Aim of the exercise: Give again, word for word, every line below from the one that has "Read the spectrogram and type out the speech." through the one that has "I'm trying to", both included, and no others.

Record excerpts:
[Start of Attachment]

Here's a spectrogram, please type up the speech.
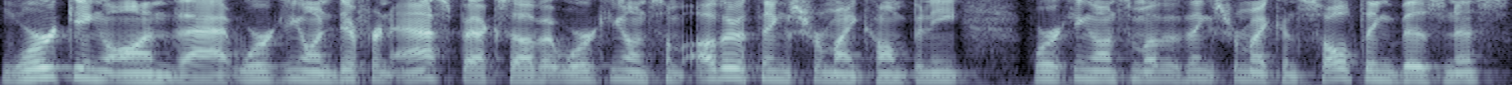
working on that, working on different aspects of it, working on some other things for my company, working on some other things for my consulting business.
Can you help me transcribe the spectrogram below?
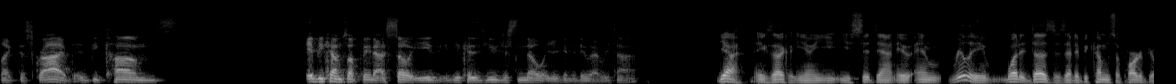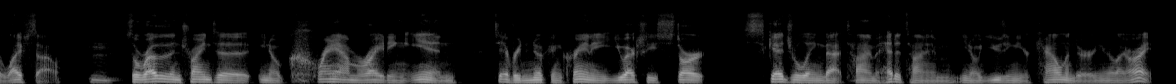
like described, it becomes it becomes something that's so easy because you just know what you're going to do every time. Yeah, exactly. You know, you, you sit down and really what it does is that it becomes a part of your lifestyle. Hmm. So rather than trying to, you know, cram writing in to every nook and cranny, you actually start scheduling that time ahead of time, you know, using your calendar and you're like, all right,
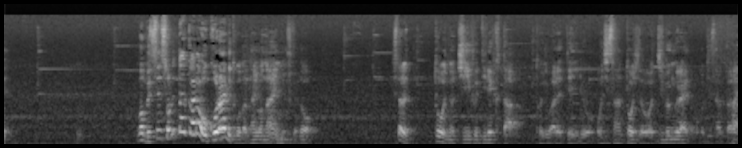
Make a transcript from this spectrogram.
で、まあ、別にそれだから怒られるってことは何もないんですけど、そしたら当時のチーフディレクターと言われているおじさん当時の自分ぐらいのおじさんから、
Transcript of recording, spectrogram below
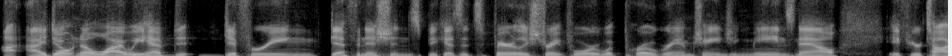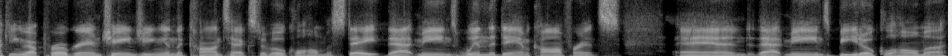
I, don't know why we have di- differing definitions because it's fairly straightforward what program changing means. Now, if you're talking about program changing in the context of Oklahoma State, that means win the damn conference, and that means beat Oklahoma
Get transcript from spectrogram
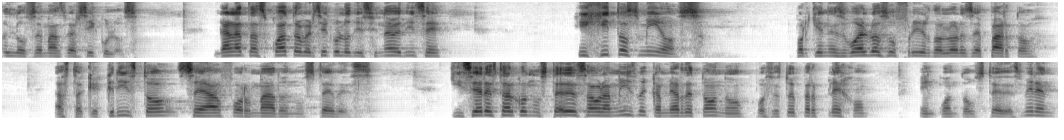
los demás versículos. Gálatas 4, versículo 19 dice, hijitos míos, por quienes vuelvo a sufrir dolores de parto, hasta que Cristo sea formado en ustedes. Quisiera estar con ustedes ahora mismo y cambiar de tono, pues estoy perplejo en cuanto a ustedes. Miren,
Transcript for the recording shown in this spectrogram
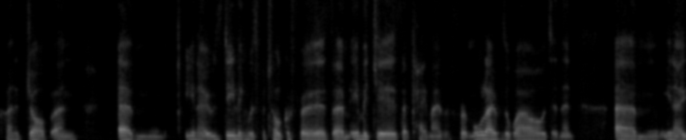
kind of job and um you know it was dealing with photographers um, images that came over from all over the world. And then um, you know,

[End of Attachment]
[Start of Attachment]

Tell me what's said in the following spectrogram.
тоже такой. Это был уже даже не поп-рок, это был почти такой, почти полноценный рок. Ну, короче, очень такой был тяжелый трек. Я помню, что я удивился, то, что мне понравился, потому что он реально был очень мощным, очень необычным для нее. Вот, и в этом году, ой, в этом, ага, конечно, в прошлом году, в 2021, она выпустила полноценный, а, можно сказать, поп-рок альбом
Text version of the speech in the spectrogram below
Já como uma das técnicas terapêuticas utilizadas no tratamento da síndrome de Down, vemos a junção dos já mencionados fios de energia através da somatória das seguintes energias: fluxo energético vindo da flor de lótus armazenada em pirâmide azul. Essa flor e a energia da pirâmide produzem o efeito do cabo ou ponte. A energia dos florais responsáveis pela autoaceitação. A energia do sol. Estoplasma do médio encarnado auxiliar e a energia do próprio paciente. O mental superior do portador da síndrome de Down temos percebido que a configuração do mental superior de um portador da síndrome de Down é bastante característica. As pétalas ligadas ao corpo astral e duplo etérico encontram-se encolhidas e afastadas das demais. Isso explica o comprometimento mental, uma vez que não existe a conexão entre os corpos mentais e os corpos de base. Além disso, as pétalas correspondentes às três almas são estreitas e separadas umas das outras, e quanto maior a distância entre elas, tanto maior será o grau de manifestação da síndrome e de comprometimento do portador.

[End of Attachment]
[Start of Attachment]

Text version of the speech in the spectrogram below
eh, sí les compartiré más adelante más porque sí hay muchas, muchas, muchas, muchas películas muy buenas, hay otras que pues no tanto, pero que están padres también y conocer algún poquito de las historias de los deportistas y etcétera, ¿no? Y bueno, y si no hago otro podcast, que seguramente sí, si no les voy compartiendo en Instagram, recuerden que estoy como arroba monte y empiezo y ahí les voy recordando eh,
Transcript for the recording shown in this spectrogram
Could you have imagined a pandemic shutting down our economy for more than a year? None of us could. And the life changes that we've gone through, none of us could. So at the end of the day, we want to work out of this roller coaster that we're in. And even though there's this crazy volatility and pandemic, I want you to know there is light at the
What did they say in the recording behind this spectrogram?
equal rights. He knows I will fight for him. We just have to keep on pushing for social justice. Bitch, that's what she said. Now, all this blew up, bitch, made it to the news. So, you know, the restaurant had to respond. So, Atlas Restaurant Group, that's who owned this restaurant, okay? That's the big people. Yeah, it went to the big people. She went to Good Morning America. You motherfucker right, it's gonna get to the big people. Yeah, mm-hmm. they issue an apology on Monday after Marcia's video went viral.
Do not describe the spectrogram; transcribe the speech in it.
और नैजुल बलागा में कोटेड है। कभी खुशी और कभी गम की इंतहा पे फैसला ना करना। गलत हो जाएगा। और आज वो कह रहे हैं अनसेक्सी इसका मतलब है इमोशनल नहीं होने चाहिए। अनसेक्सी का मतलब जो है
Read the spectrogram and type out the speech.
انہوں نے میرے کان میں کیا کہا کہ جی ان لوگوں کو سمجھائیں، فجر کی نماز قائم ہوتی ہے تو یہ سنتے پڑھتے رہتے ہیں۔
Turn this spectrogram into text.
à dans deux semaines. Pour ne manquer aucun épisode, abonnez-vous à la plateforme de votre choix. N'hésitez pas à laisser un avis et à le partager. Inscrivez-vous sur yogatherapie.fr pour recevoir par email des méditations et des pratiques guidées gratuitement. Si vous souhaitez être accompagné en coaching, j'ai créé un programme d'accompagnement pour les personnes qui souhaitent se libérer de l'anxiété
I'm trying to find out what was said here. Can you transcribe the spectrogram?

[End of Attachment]

Answer box:
Read the spectrogram and type out the speech.
انہوں نے میرے کان میں کیا کہا کہ جی ان لوگوں کو سمجھائیں، فجر کی نماز قائم ہوتی ہے تو یہ سنتے پڑھتے رہتے ہیں۔
Turn this spectrogram into text.
à dans deux semaines. Pour ne manquer aucun épisode, abonnez-vous à la plateforme de votre choix. N'hésitez pas à laisser un avis et à le partager. Inscrivez-vous sur yogatherapie.fr pour recevoir par email des méditations et des pratiques guidées gratuitement. Si vous souhaitez être accompagné en coaching, j'ai créé un programme d'accompagnement pour les personnes qui souhaitent se libérer de l'anxiété
I'm trying to find out what was said here. Can you transcribe the spectrogram?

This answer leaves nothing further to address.